Paul Kelly & The Stormwater Boys: Foggy Highway
Kelly has made an album that fails to cross over from bluegrass to capture the average Paul Kelly listener.
In July 2004 on a talk show on Australian TV, Aussie folk icon Paul Kelly did something that most musicians would never have the guts to do: he played a song by The Lovin' Spoonful -- I think it's called "Never Going Back" -- and after one verse he switched to his classic "From St. Kilda to Kings Cross". Of course they fit together perfectly. His comment was "songs come from other songs" -- and maybe that's true for most folk musicians, and maybe that's why it is so easy for so many people to like, but not love, his music. Over 25 years and 20 albums on, Kelly has resorted to reaching to other genres to find relevance.
Foggy Highway is a follow-up of sorts to Smoke, Kelly's 1999 foray into bluegrass with the Melbourne-based bluegrass band, Uncle Bill. On his new disc, Kelly collected individual musicians from around Australia to create The Stormwater Boys -- violin, banjo, mandolin, upright bass -- and the result is a real, authentic bluegrass sound. The twist is Kelly's voice: wry, broad and honest, it cannot help but be bush-tucker, true-blue, ocker-Aussie -- even when trying to ape a bluegrass-country twang. This is an advantage, especially when Kelly reveals his wry, self-deprecating sense of humor. It only happens a few times on this disc, but they're highlights, as on "Stumbling Block": "If I had the balls I'd wrap this thing up in plastic and call it art."
Kelly's best songs have always been vivid, novella-detailed pictures of life in all its moods, with characters famous (Don Bradman) and unknown (Vincent Lingiarri). Well, bluegrass is about storytelling, too, so the marriage seems natural, at first.
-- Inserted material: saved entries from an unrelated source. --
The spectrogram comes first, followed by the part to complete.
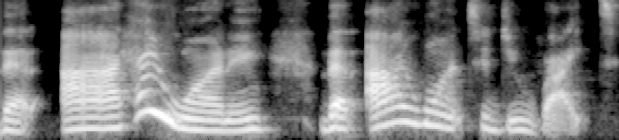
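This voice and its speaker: The recording is dry and close, with no echo. A woman's pitch swings very widely throughout. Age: 60s. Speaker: home decor YouTuber. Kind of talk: live stream chat. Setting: live stream.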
But except for a few standout tracks, it seems that Kelly has concentrated more on capturing the lonely, pining nature of bluegrass' traditional subjects -- prefiguring the intense loneliness of the moment of death, and what comes after -- than on telling the stories of the songs' characters. This is a mistake, because it subjugates the singer's well-proven strengths to the form.
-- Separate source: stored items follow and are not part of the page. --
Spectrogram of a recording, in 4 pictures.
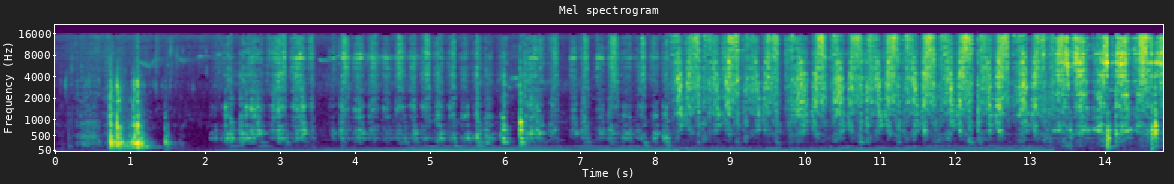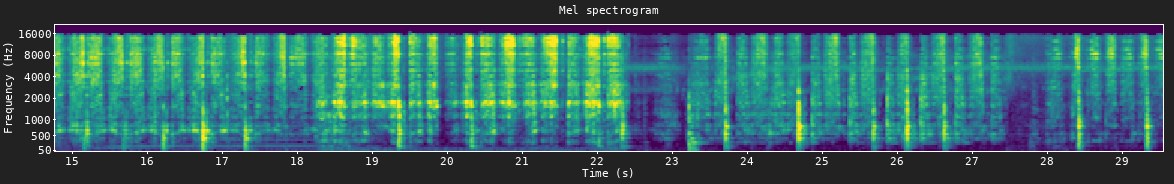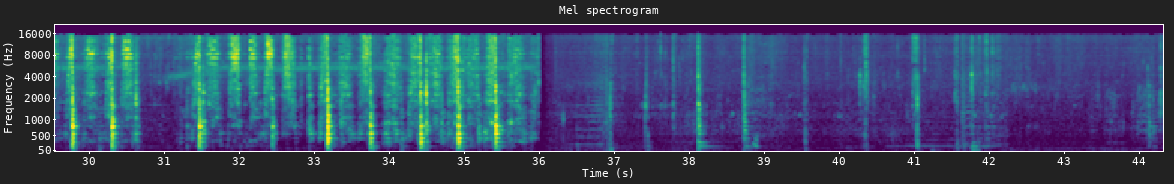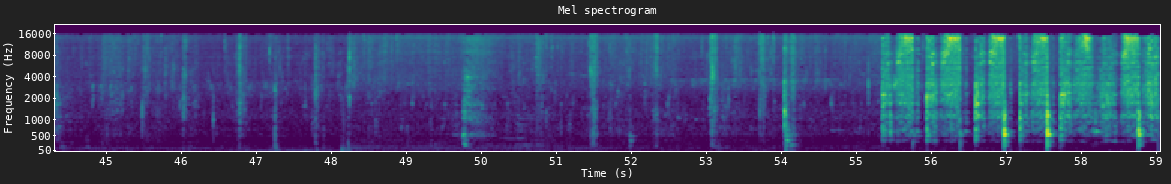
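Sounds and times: hand tool scraping bamboo: 0:02.1 - 0:36.1, 0:55.4 - 0:59.0.

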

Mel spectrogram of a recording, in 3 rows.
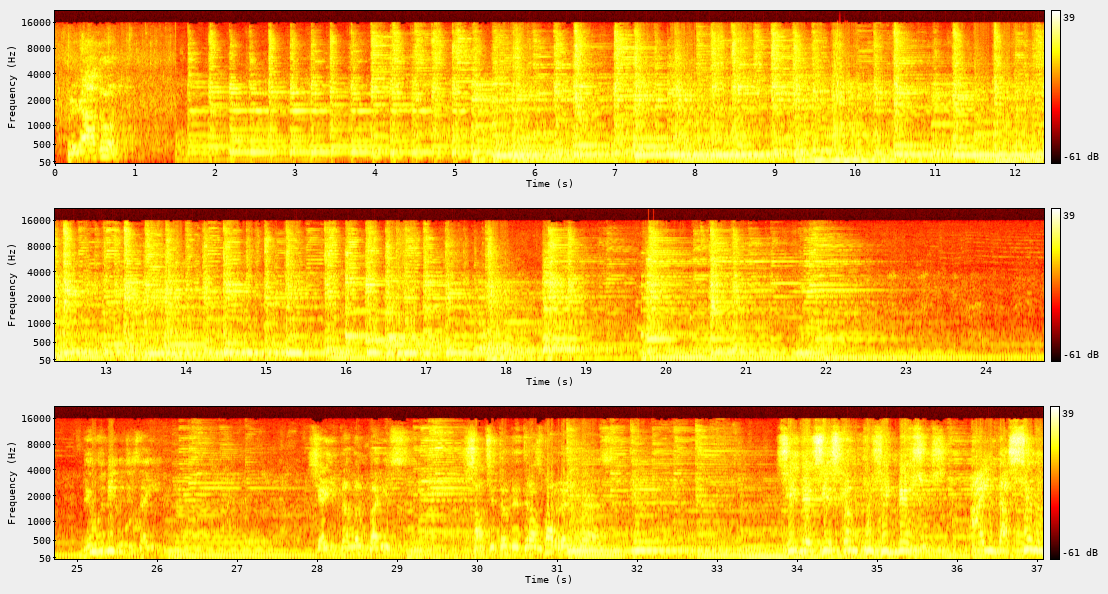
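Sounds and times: acoustic guitars plucking a melody: 0:01.5 - 0:37.0
sustained low bass notes: 0:01.5 - 0:37.0.

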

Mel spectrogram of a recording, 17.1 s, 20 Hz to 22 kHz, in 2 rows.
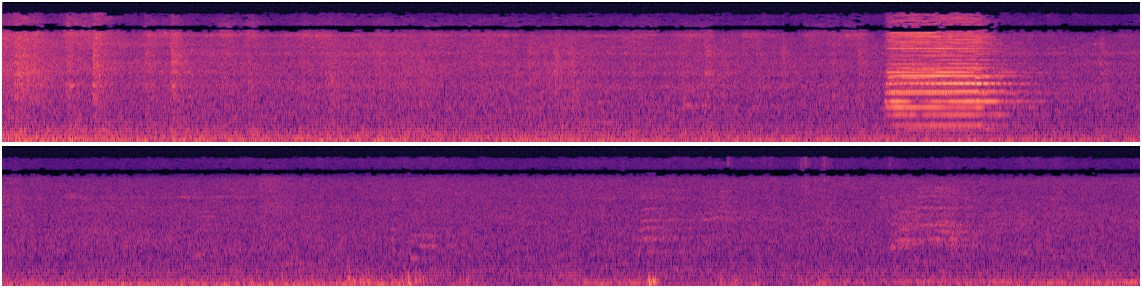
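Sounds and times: subway train rumble: 0:00.0 - 0:17.0
train horn: 0:06.6 - 0:07.9.

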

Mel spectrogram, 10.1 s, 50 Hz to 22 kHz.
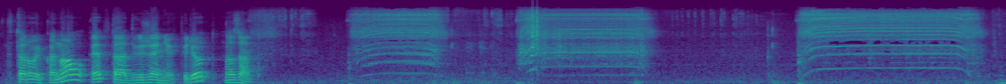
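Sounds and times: small electric motor whining: 0:02.6 - 0:04.6, 0:05.2 - 0:06.6, 0:08.0 - 0:10.0.

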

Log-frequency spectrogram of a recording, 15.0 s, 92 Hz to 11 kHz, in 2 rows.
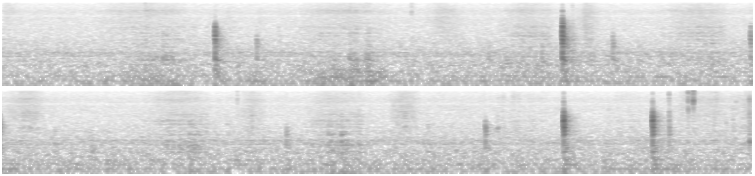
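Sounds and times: wax crayon drawn over paper: 0:03.0 - 0:08.0, 0:08.8 - 0:11.8.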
One exception is "They Thought I Was Asleep", which tells of a boy overhearing an argument between his parents on the car ride home one evening. The only time on the album that Kelly's natural storytelling ability is paired perfectly with the traditional banjo and harmonica accompaniment. Elsewhere, as on "Foggy Highway" and "You're Learning" (featuring the Australian country darling Kasey Chambers on raw backup vocals), we're left with little of the vivacious imagery that makes Kelly classics "To Her Door", or "Roll on Summer" memorable.
In the end, Kelly has made an album that fails to cross over from bluegrass to capture the average Paul Kelly listener. He's made a solid record with good musicians and tight arrangements, but he's done it largely by discarding what it is has made him so appealing over the years.